Data supplied -
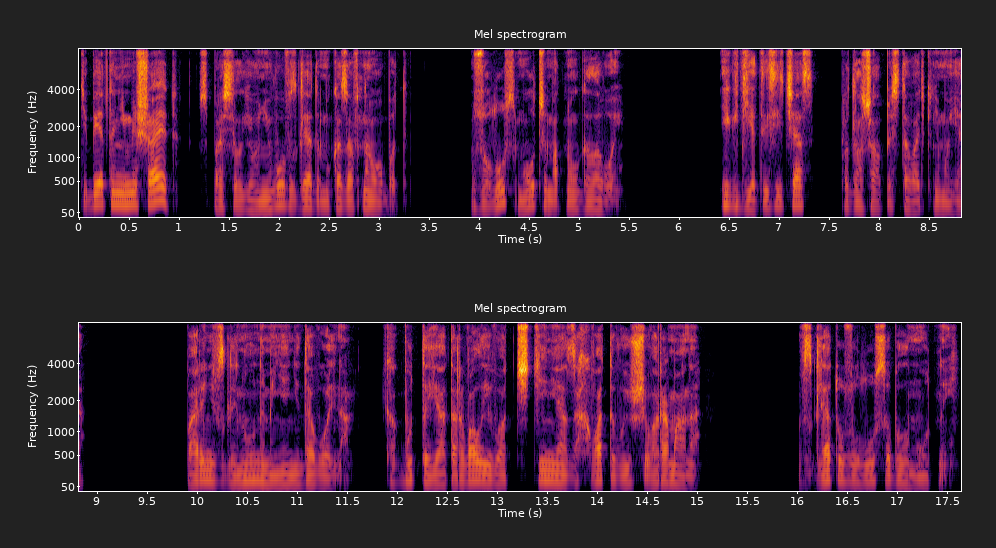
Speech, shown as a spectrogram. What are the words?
«Тебе это не мешает?» — спросил я у него, взглядом указав на обод. Зулус молча мотнул головой. «И где ты сейчас?» — продолжал приставать к нему я. Парень взглянул на меня недовольно как будто я оторвал его от чтения захватывающего романа. Взгляд у Зулуса был мутный.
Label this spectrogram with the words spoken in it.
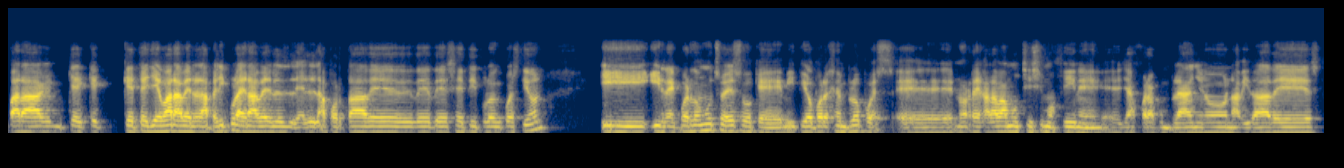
para que, que, que, te llevara a ver la película era ver la portada de, de ese título en cuestión. Y, y, recuerdo mucho eso, que mi tío, por ejemplo, pues eh, nos regalaba muchísimo cine, eh, ya fuera cumpleaños, navidades,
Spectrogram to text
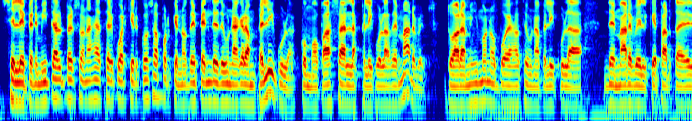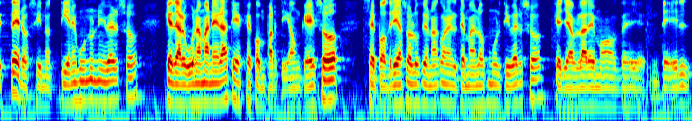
se le permite al personaje hacer cualquier cosa porque no depende de una gran película, como pasa en las películas de Marvel. Tú ahora mismo no puedes hacer una película de Marvel que parta de cero, sino tienes un universo que de alguna manera tienes que compartir, aunque eso se podría solucionar con el tema de los multiversos, que ya hablaremos de, él,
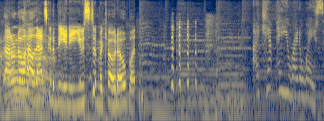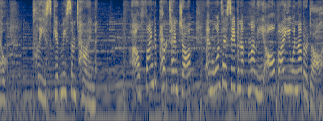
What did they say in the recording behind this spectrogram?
I don't know how that's gonna be any use to Makoto, but I can't pay you right away, so please give me some time. I'll find a part time job, and once I save enough money, I'll buy you another doll.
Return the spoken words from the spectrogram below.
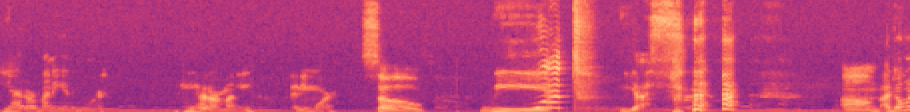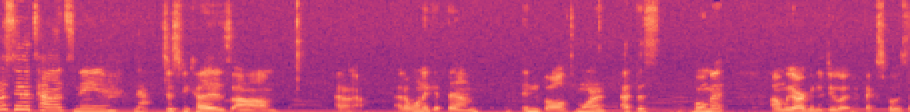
He had our money anymore. he had our money anymore. So we What? Yes. um, I don't want to say the talent's name. No. Just because um, I don't know. I don't want to get them involved more at this moment. Um, we are going to do an expose,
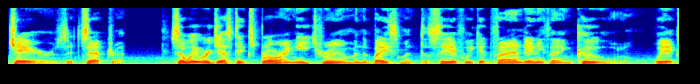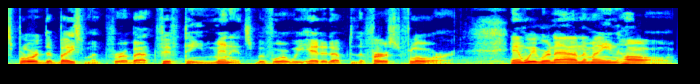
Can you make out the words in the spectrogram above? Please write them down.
chairs, etc. So we were just exploring each room in the basement to see if we could find anything cool. We explored the basement for about 15 minutes before we headed up to the first floor, and we were now in the main hall.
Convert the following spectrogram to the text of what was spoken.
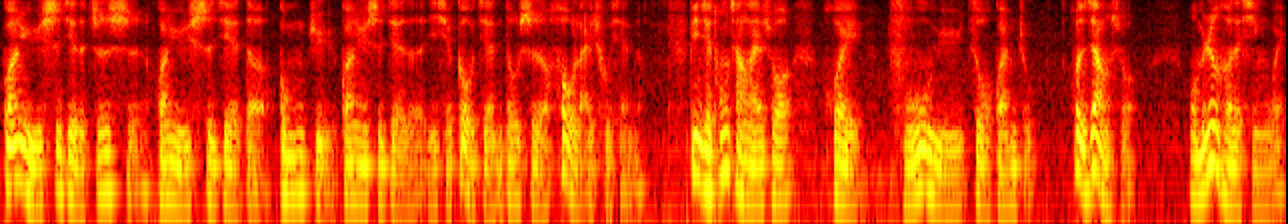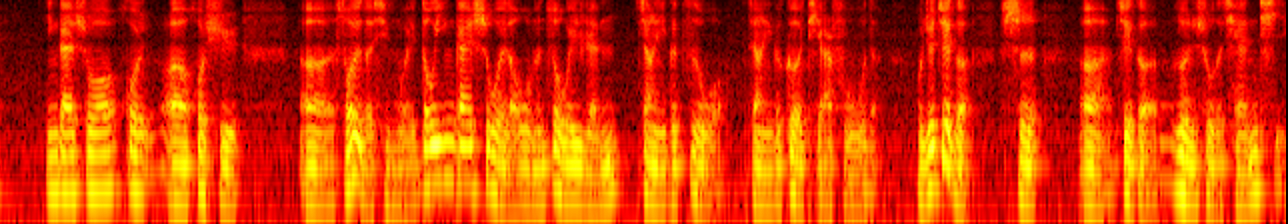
关于世界的知识、关于世界的工具、关于世界的一些构建都是后来出现的，并且通常来说会服务于自我关注。或者这样说，我们任何的行为，应该说或呃或许呃所有的行为都应该是为了我们作为人这样一个自我这样一个个体而服务的。我觉得这个是呃这个论述的前提。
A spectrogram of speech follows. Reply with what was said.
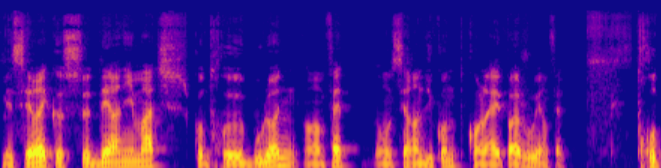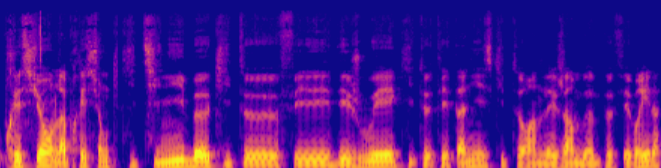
Mais c'est vrai que ce dernier match contre Boulogne, en fait, on s'est rendu compte qu'on l'avait pas joué en fait. Trop de pression, la pression qui t'inhibe, qui te fait déjouer, qui te tétanise, qui te rend les jambes un peu fébriles.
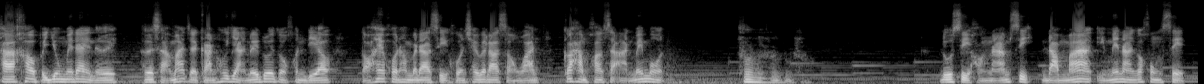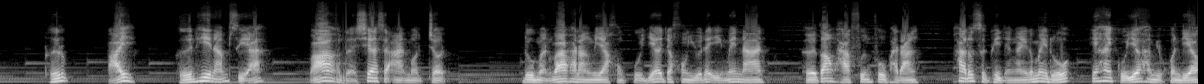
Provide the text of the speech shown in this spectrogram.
ข้าเข้าไปยุ่งไม่ได้เลย เธอสามารถจัดการทุกอย่างได้ด้วยตัวคนเดียว ต่อให้คนธรรมดาสี่คนใช้เวลาสองวัน ก็ทำความสะอาดไม่หมด ดูสีของน้ำสิดำมากอีกไม่นานก็คงเสร็จพึบไป พื้นที่น้ำเสีย ว้าวเหลือเชื่อสะอาดหมดจด ดูเหมือนว่าพลังวิญญาของกูเย่ยวจะคงอยู่ได้อีกไม่นาน เธอต้องพักฟื้นฟูพลังข้ารู้สึกผิดยังไงก็ไม่รู้ที่ให้กูเย่ยวทำอยู่คนเดียว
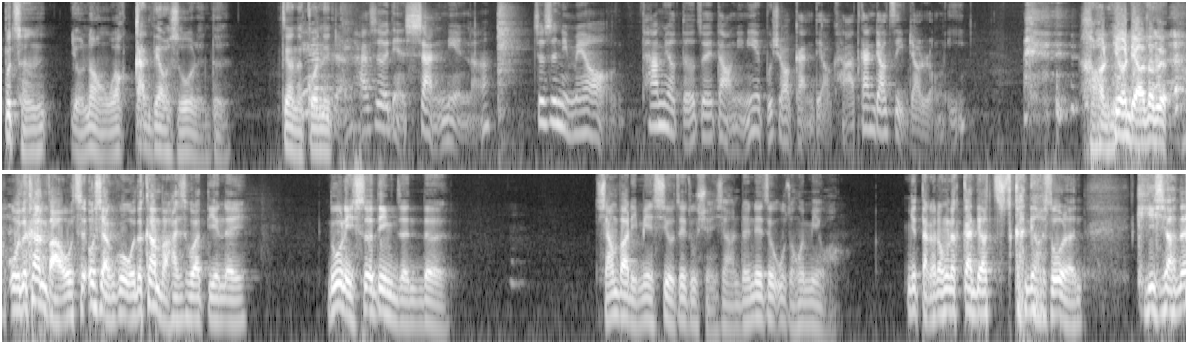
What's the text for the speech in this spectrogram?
不曾有那种我要干掉所有人的这样的观念。人还是有点善念呐，就是你没有他没有得罪到你，你也不需要干掉他，干掉自己比较容易。好，你又聊到这个，我的看法，我我想过，我的看法还是回到 DNA。如果你设定人的想法里面是有这组选项，人类这个物种会灭亡，你打个洞，那干掉干掉所有人，一下那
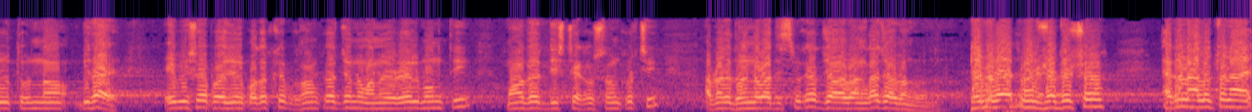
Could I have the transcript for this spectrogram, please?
গুরুত্বপূর্ণ বিধায় এই বিষয়ে প্রয়োজনীয় পদক্ষেপ গ্রহণ করার জন্য মাননীয় রেলমন্ত্রী মহোদয়ের দৃষ্টি আকর্ষণ করছি। আপনাকে ধন্যবাদ, স্পিকার। জয় বাংলা, জয় বঙ্গবন্ধু। ধন্যবাদ সদস্য। এখন আলোচনায়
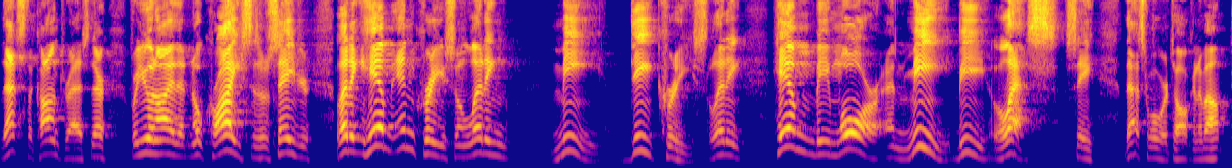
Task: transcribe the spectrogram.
that's the contrast there for you and I that know Christ as our Savior, letting Him increase and letting me decrease, letting Him be more and me be less. See, that's what we're talking about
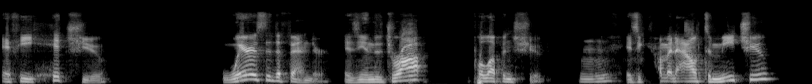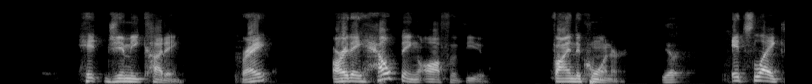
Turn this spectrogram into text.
if he hits you, where's the defender? Is he in the drop? Pull up and shoot. Mm-hmm. Is he coming out to meet you? Hit Jimmy cutting, right? Are they helping off of you? Find the corner. Yep. It's like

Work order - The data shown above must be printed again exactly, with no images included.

Task solution -
Speech, shown as a spectrogram. What are the words?
«Тебе это не мешает?» — спросил я у него, взглядом указав на обод. Зулус молча мотнул головой. «И где ты сейчас?» — продолжал приставать к нему я. Парень взглянул на меня недовольно как будто я оторвал его от чтения захватывающего романа. Взгляд у Зулуса был мутный.
Label this spectrogram with the words spoken in it.
para que, que, que, te llevara a ver la película era ver la portada de, de ese título en cuestión. Y, y, recuerdo mucho eso, que mi tío, por ejemplo, pues eh, nos regalaba muchísimo cine, eh, ya fuera cumpleaños, navidades,
Spectrogram to text
se le permite al personaje hacer cualquier cosa porque no depende de una gran película, como pasa en las películas de Marvel. Tú ahora mismo no puedes hacer una película de Marvel que parta de cero, sino tienes un universo que de alguna manera tienes que compartir, aunque eso se podría solucionar con el tema de los multiversos, que ya hablaremos de, él,
What did they say in the recording behind this spectrogram?
I don't know how that's gonna be any use to Makoto, but I can't pay you right away, so please give me some time. I'll find a part time job, and once I save enough money, I'll buy you another doll.
Return the spoken words from the spectrogram below.
He had our money anymore. he had our money anymore. So we What? Yes. um, I don't want to say the talent's name. No. Just because um, I don't know. I don't want to get them involved more at this moment. Um, we are going to do an expose,
Can you make out the words in the spectrogram above? Please write them down.
chairs, etc. So we were just exploring each room in the basement to see if we could find anything cool. We explored the basement for about 15 minutes before we headed up to the first floor, and we were now in the main hall.
Convert the following spectrogram to the text of what was spoken.
关于世界的知识、关于世界的工具、关于世界的一些构建都是后来出现的，并且通常来说会服务于自我关注。或者这样说，我们任何的行为，应该说或呃或许呃所有的行为都应该是为了我们作为人这样一个自我这样一个个体而服务的。我觉得这个是呃这个论述的前提。
A spectrogram of speech follows. Reply with what was said.
Mais c'est vrai que ce dernier match contre Boulogne, en fait, on s'est rendu compte qu'on l'avait pas joué en fait. Trop de pression, la pression qui t'inhibe, qui te fait déjouer, qui te tétanise, qui te rend les jambes un peu fébriles.
Provide the text of the speech shown in this spectrogram.
ข้าเข้าไปยุ่งไม่ได้เลย เธอสามารถจัดการทุกอย่างได้ด้วยตัวคนเดียว ต่อให้คนธรรมดาสี่คนใช้เวลาสองวัน ก็ทำความสะอาดไม่หมด ดูสีของน้ำสิดำมากอีกไม่นานก็คงเสร็จพึบไป พื้นที่น้ำเสีย ว้าวเหลือเชื่อสะอาดหมดจด ดูเหมือนว่าพลังวิญญาของกูเย่ยวจะคงอยู่ได้อีกไม่นาน เธอต้องพักฟื้นฟูพลังข้ารู้สึกผิดยังไงก็ไม่รู้ที่ให้กูเย่ยวทำอยู่คนเดียว
What's the text for the speech in this spectrogram?
不曾有那种我要干掉所有人的这样的观念。人还是有点善念呐，就是你没有他没有得罪到你，你也不需要干掉他，干掉自己比较容易。好，你又聊到这个，我的看法，我我想过，我的看法还是回到 DNA。如果你设定人的想法里面是有这组选项，人类这个物种会灭亡，你打个洞，那干掉干掉所有人，一下那
Could I have the transcript for this spectrogram, please?
গুরুত্বপূর্ণ বিধায় এই বিষয়ে প্রয়োজনীয় পদক্ষেপ গ্রহণ করার জন্য মাননীয় রেলমন্ত্রী মহোদয়ের দৃষ্টি আকর্ষণ করছি। আপনাকে ধন্যবাদ, স্পিকার। জয় বাংলা, জয় বঙ্গবন্ধু। ধন্যবাদ সদস্য। এখন আলোচনায়
Task: transcribe the spectrogram.
that's the contrast there for you and I that know Christ as our Savior, letting Him increase and letting me decrease, letting Him be more and me be less. See, that's what we're talking about
Turn this spectrogram into text.
if he hits you, where's the defender? Is he in the drop? Pull up and shoot. Mm-hmm. Is he coming out to meet you? Hit Jimmy cutting, right? Are they helping off of you? Find the corner. Yep. It's like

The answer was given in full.